I was taken aback. I had heard many tales about his drinking capacity. It was rumoured in the ‘Buxton’ that he could outdrink anyone. I felt a bit guilty sipping the liquid offered to me.
The catering people, attached to the unit, had installed a large tent which served as a mess. We dined there. David Lean and his Indian wife, Leela, sometimes joined us for dinner. The crew, the technicians and the administrative staff were served with beer, or wine if the Leans were present. Throughout our stay in Akaba, I never saw Peter take any of the stuff in the mess. His trainer, who shadowed him like a bodyguard, had apparently been instructed to see to it that he kept to his vow to remain on the wagon.
A barbed wire fence separated Akaba from Elat, the Israeli seaside resort.

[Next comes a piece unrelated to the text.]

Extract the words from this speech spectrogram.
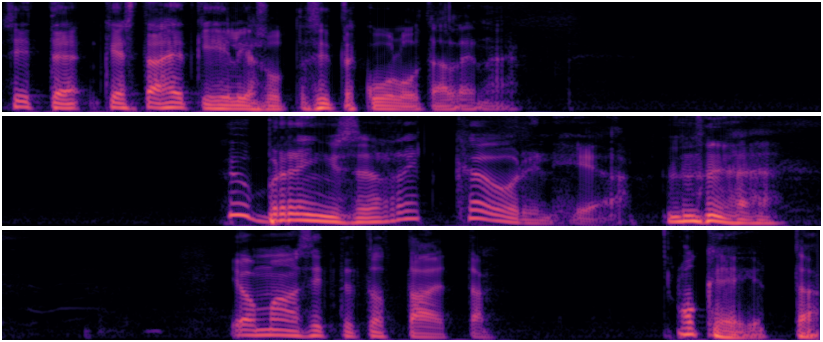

You could see plump ladies swimming or sunbathing on the sand. Peter would sometimes scan the scene through his field glasses. If he ever spotted a ‘tasty chick’, as he put it, he would lend his glasses to me to share the view. But that was before Sian, (his wife) arrived.
Camel riding is a bizarre business and very painful. For the first two days Peter and I took the same route with our trainers behind us. We were told not to use our reins and try to feel being one with the camel. We had to ride two hours in the morning and two in the late afternoon. After two or three days we were sent on different routes.

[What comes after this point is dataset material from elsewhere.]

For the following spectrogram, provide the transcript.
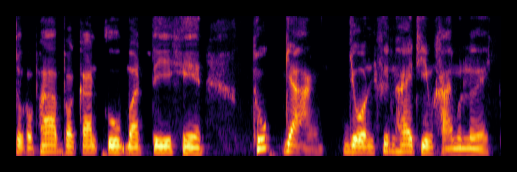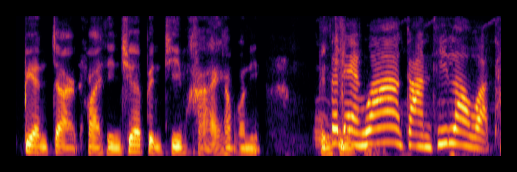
สุขภาพประกันอุบัติเหตุ ทุกอย่าง โยนขึ้นให้ทีมขายหมดเลย เปลี่ยนจากฝ่ายสินเชื่อเป็นทีมขายครับตอนนี้เป็นแสทีดมงว่าการที่เราอะท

My trainer, a slim, lithe, leather-faced Bedouin, named Qais, rode his camel with the ease and grace of a hawk in flight. He could only speak Bedouin Arabic so I tried to understand his instructions through gestures. After a week, all I learned was how to trot -- and a few Arabic phrases. Peter was already claiming that he was about to acquire the knack of galloping.

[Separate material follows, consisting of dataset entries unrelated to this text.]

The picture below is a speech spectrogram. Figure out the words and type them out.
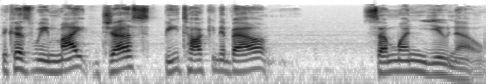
because we might just be talking about someone you know.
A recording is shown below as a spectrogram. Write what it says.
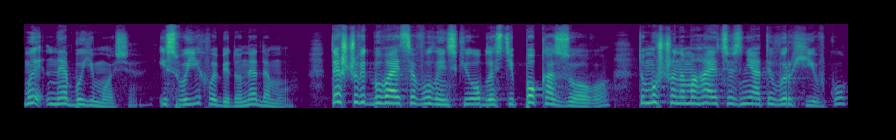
Ми не боїмося і своїх в обіду не дамо. Те, що відбувається в Волинській області, показово, тому що намагаються зняти верхівку,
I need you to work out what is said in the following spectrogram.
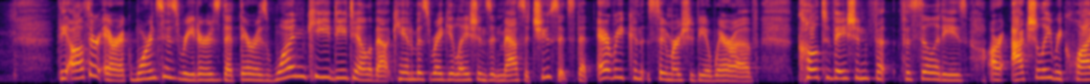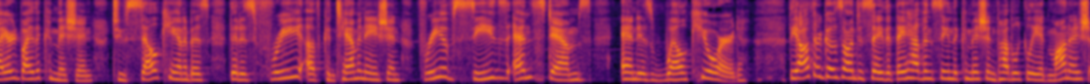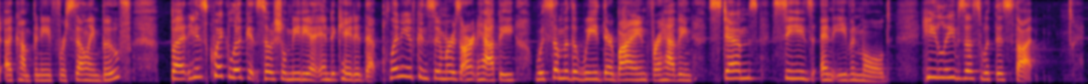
The author, Eric, warns his readers that there is one key detail about cannabis regulations in Massachusetts that every consumer should be aware of. Cultivation facilities are actually required by the Commission to sell cannabis that is free of contamination, free of seeds and stems, and is well cured. The author goes on to say that they haven't seen the commission publicly admonish a company for selling boof, but his quick look at social media indicated that plenty of consumers aren't happy with some of the weed they're buying for having stems, seeds, and even mold. He leaves us with this thought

By now there were blisters all over my bum. The Jordanian doctor, who covered my cheeks with thick wads of plaster, told me to rest for a few days. I didn’t. I was meant to be Lawrence’s guide, and his mentor as a camel rider; I had to be twice as good as Lawrence. I went ahead with my practice and paid dearly for it, but that is another story.
* * * * *
The dialogue coach, Hugh Miller, with his patrician looks, was everybody’s idea of a kindly uncle. He was engaged primarily to assist Peter with his diction. He had been on the faculty of RADA and when he was informed that I, too, had been to RADA he was courteous enough to allow me to be present when he conducted his initial sessions with Peter. Peter read out his lines and Hugh Miller interrupted him only when he felt that Peter was not inflecting the right word.
I was sitting next to ‘uncle’ Hugh at dinner one evening -- Peter wasn’t around -- and I asked him if Peter’s speech was far-removed from that of T.E. Lawrence. "mmm… No," he said "I wouldn’t say that, but he tends to flatten his vowels now and then, and we are trying to sort that out."
Peter worked assiduously with his coach. After dinner, other people either played cards or exchanged smutty stories but Peter would sit with his coach in his tent and be engrossed in the script. It was evident that he was more than determined to spend every ounce of his energy in building up "Aurance".
(to be continued)
Read the second part here